The other statistic relating to the teenage labour market that is worth highlighting is the decline in the participation rate since the beginning of 2008 when it peaked in February at 61.4 per cent.
In November 2018, the participation rate was 55.4 per cent (up by 0.5 percentage points).
However, the difference between the 2008 level, amounts to an additional 81 thousand teenagers who have dropped out of the labour force as a result of the weak conditions since the crisis.
If we added them back into the labour force the teenage unemployment rate would be 23.69 per cent rather than the official estimate for November 2018 of 16.5 per cent.
Some may have decided to return to full-time education and abandoned their plans to work. But the data suggests the official unemployment rate is significantly understating the actual situation that teenagers face in the Australian labour market.
Overall, the performance of the teenage labour market leaves a lot to be desired. The decline in full-time employment for teenagers was particularly worrying.

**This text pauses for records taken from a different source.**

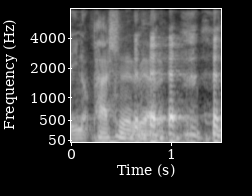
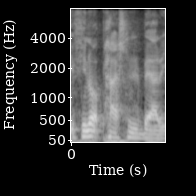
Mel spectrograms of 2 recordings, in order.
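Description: First: Laughing mock boss. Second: Said in the usual way. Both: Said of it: "And they were like".

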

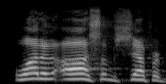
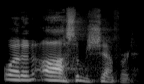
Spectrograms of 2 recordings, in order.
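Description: First: Louder, preached again. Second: Said in the usual way. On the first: Shown as a demonstration. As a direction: repeat it louder, AWESOME ringing out. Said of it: "same words said before plainly". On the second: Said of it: "repeated louder right after".

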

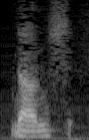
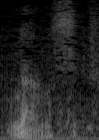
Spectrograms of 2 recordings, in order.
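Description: First: Said in the usual way. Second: Whispered under the breath; whispered refusal to herself. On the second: Real, not acted. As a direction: breathe the refusal almost silently. Repeating refusal under her breath.

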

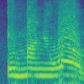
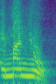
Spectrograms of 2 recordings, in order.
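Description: First: "Emmanuel" in full, ending in a clear "-el"; emphatic correct pronunciation. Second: "Emmanuel" with the last syllable swallowed to "-yul"; mispronounced name. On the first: Pupil correcting a teacher, "Emmanuel" pronounced fully with a clear final "el". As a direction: sound out every syllable of "Emmanuel", landing firmly on "el". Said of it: "you place an emphasis on that". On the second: Pupil quoting the teacher's mistake, "Emmanuel" with a reduced ending. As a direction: run the end of "Emmanuel" together, losing the "el". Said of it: "your teacher said your name wrong".

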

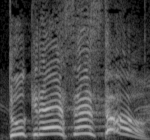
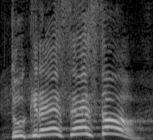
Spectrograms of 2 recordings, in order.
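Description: First: Much higher and louder, slow on "esto"; a slow pulpit shout of "¿Tú crees esto?"; impassioned shout. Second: High and slow on esto; a drawn-out pulpit question; slow, emphatic challenge. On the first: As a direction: cry the question out to the whole room. Preacher repeats the challenge louder. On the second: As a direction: lean hard into "esto", falling slowly. Preacher repeats the challenge. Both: Acted.

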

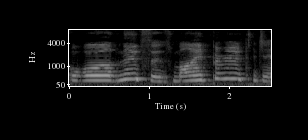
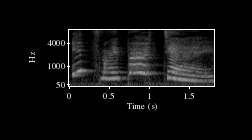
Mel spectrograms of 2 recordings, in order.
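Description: First: Slow, dragged-out toy voice winding down; talking doll running out of power; doll with dying battery. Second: High, drawn-out singsong doll voice; slow, loud, high-pitched pull-string toy; talking doll. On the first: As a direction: drag the words out as the battery dies. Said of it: "battery starts dying". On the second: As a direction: squeal it slowly like a talking doll. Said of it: "That's exactly how she talks". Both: Acted.

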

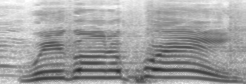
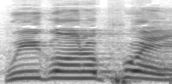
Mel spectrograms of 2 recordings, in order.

This situation doesn’t rate much priority in the policy debate, which is surprising given that this is our future workforce in an ageing population. Future productivity growth will determine whether the ageing population enjoys a higher standard of living than now or goes backwards.

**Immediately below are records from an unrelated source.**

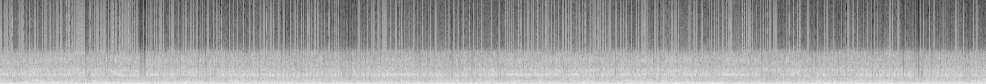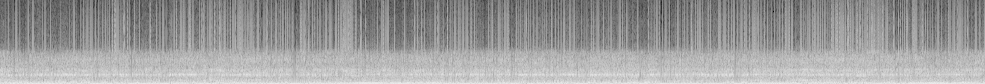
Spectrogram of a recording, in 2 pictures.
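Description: Ministock racing car's engine running steadily under load in a race, heard loud from a cheap onboard camera inside the car.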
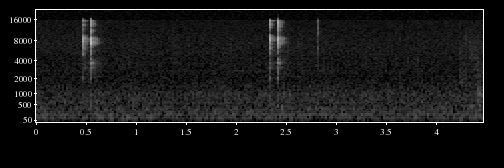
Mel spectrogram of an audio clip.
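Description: Two faint pairs of quick computer mouse clicks, about half a second in and again about two seconds later, against near silence.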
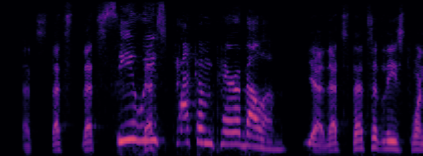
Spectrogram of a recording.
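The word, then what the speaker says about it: Si vis pacem para bellum: It's Si vis pacem parabellum. That's Si vis pacem parabellum.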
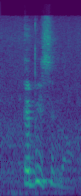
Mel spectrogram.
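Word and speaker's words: epsilon: कहते हैं क्या, एप्सिलॉन, एपिसिलॉन यानी एप्सिलॉन। प्रोनाउंसिएशन पता होना चाहिए, एप्सिलॉन।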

I continue to recommend that the Australian government immediately announce a major public sector job creation program aimed at employing all the unemployed 15-19 year olds, who are not in full-time education or a credible apprenticeship program.
Hours worked fell 3.3 million hours (0.2 per cent)
The following graph shows the monthly growth (in per cent) over the last 24 months.
The dark linear line is a simple regression trend of the monthly change – which depicts a very flat trend – distorted somewhat by the outlier in May 2017 (the trend would have been more downward without that positive spike).
You can see the pattern of the change in working hours is also portrayed in the employment graph – zig-zagging across the zero growth line although less so in 2017.
The last several months have shown weakness.
My standard monthly warning: we always have to be careful interpreting month to month movements given the way the Labour Force Survey is constructed and implemented.
The November data shows that the employment growth was all due to part-time jobs growth (probably related to the Xmas season) and both full-time employment and hours worked were negative.
Not a good sign.
The moderate employment growth, however, trailed behind the growth in the labour force and unemployment rose a bit.
The broad measure of labour underutilisation rose by 0.3 points to 13.6 per cent with underemployment rising by 0.2 points.
Again, a sign of a weak labour market that is relying on part-time jobs for growth.
My overall assessment is:
1. The labour market remains in a fairly weak state – the growth in employment is not sufficient to match the growth in labour supply and the broader measures of labour underutilisation remain at persistently elevated levels.
2. It remains a considerable distance from full employment.
That is enough for today!
(c) Copyright 2018 William Mitchell. All Rights Reserved.